TASK DESCRIPTION: From the records, pick out and copy each line containing "spectrogram".

ENTRIES SHOWN:
------------------------------------------------

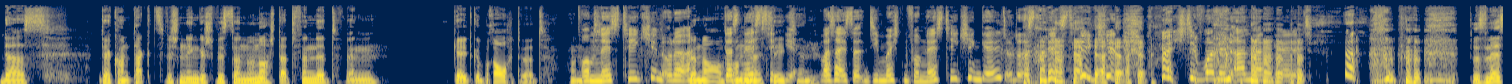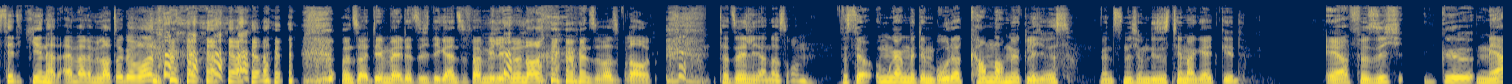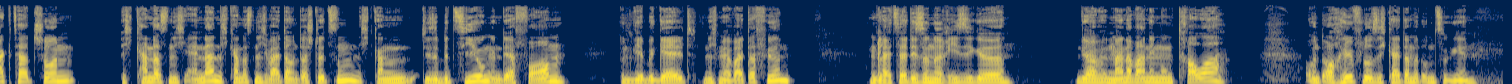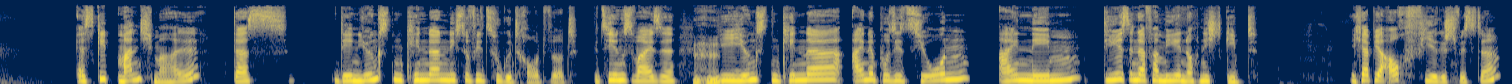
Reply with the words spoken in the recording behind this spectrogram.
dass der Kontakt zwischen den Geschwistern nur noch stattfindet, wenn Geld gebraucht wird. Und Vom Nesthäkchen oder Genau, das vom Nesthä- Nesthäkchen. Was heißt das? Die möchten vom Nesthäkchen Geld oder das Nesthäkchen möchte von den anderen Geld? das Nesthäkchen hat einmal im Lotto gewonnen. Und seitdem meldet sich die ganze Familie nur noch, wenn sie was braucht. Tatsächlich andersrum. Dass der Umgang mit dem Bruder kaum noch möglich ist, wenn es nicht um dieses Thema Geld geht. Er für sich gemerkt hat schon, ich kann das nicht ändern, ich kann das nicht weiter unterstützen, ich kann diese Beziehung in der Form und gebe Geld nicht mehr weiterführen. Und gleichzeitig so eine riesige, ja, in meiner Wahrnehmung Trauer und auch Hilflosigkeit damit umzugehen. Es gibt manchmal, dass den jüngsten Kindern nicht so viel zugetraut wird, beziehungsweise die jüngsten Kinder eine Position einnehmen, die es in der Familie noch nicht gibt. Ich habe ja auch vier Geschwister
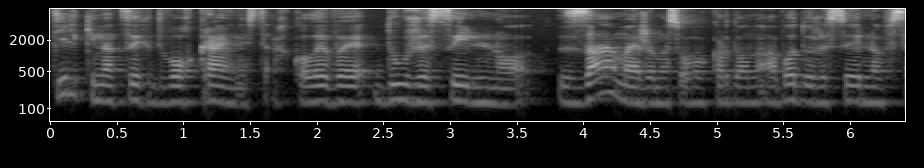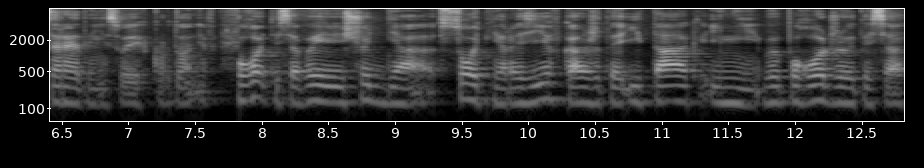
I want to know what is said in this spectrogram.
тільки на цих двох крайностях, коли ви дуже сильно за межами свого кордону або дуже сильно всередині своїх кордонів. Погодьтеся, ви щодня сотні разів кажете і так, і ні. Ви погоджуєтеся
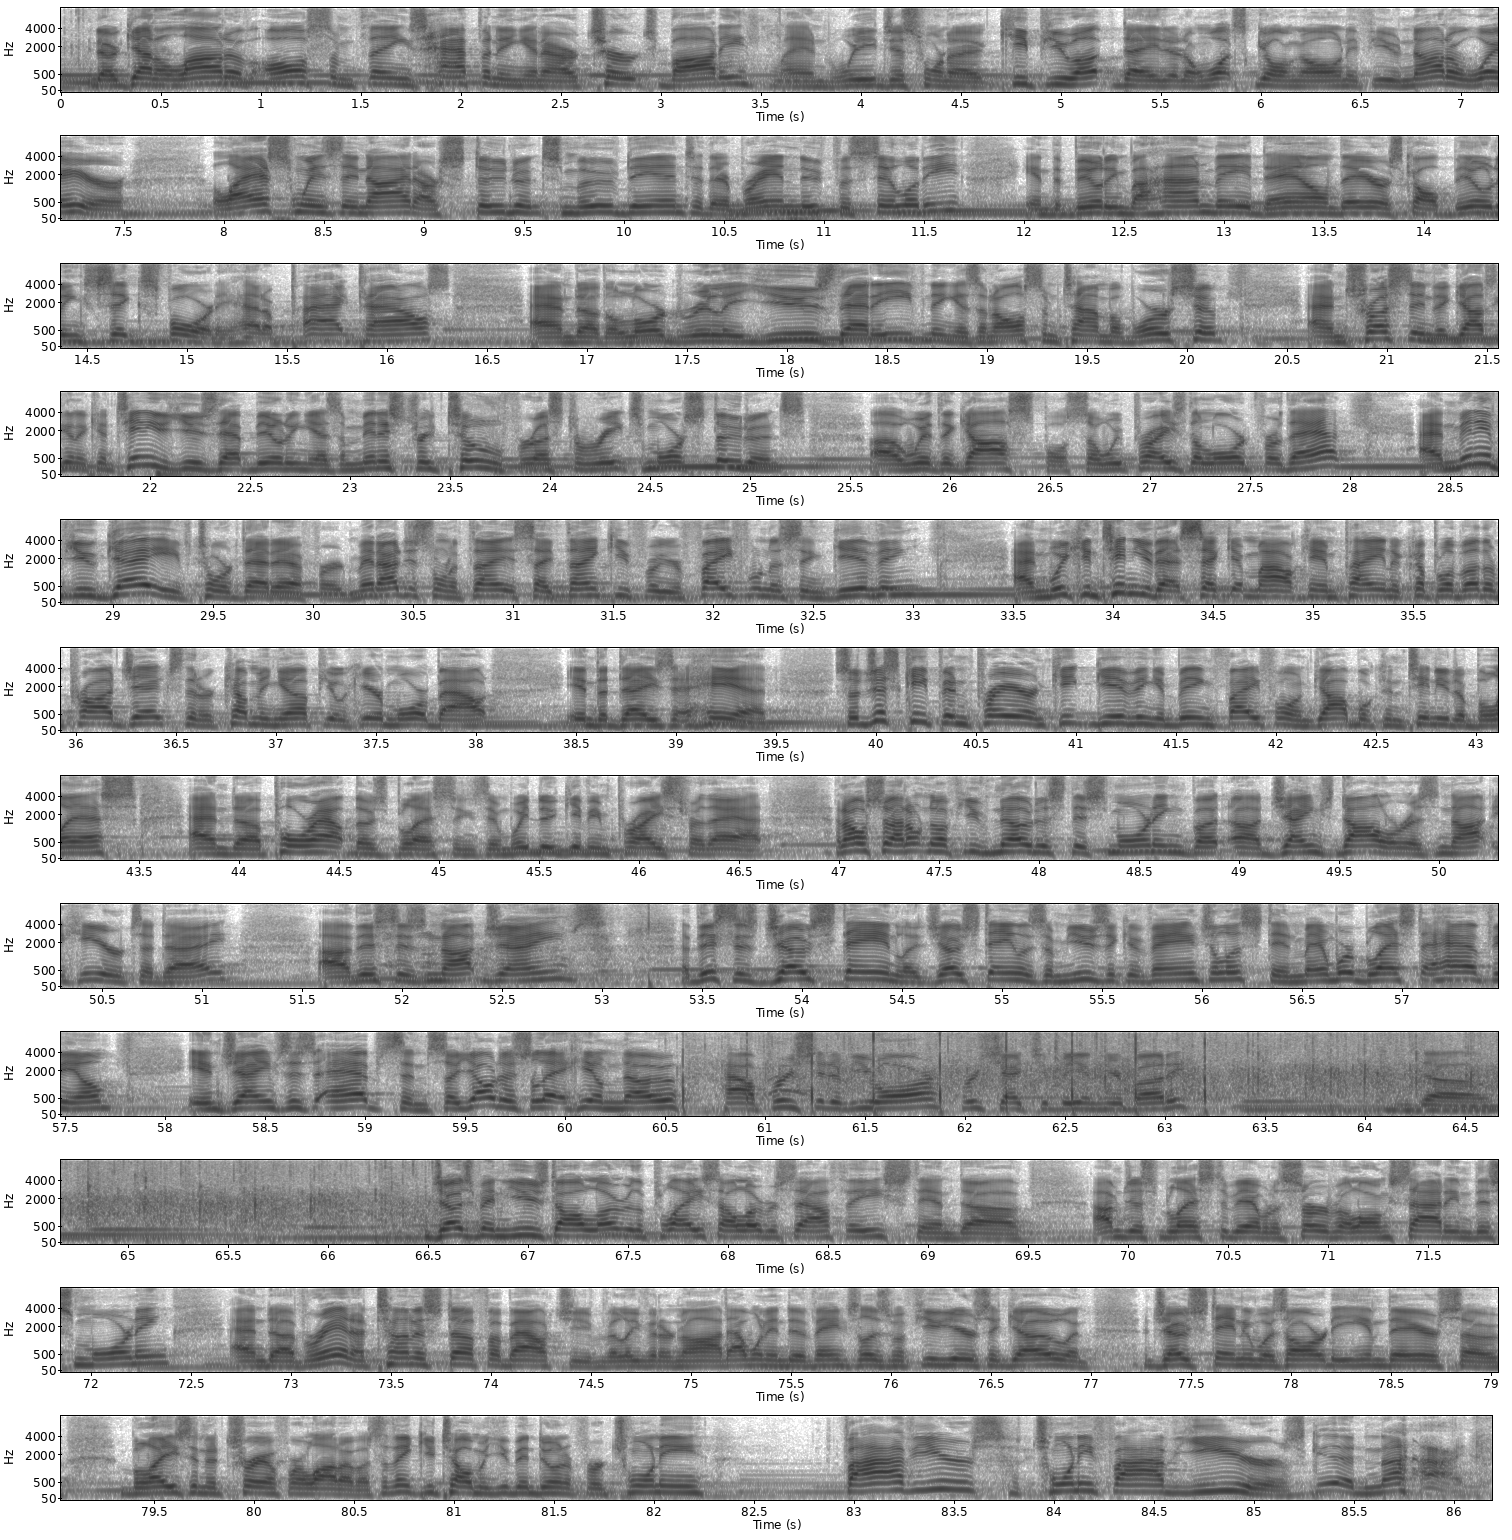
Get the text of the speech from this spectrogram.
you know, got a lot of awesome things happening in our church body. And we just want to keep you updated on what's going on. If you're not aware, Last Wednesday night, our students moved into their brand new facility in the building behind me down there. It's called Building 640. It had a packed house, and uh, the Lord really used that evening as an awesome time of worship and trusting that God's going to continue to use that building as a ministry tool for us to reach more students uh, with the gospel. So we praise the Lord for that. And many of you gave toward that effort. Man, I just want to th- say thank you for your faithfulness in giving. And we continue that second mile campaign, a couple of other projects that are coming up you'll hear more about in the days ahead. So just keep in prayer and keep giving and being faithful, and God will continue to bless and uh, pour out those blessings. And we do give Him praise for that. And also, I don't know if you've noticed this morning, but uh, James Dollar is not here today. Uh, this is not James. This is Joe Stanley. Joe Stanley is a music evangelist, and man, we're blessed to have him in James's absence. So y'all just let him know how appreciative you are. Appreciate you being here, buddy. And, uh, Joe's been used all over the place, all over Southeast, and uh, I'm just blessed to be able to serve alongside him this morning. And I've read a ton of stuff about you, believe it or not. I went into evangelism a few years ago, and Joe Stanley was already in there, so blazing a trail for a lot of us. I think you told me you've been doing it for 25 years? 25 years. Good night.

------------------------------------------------

RESPONSE AREA:
Reply with the words spoken in the recording behind this spectrogram.
I want to know what is said in this spectrogram.
Get the text of the speech from this spectrogram.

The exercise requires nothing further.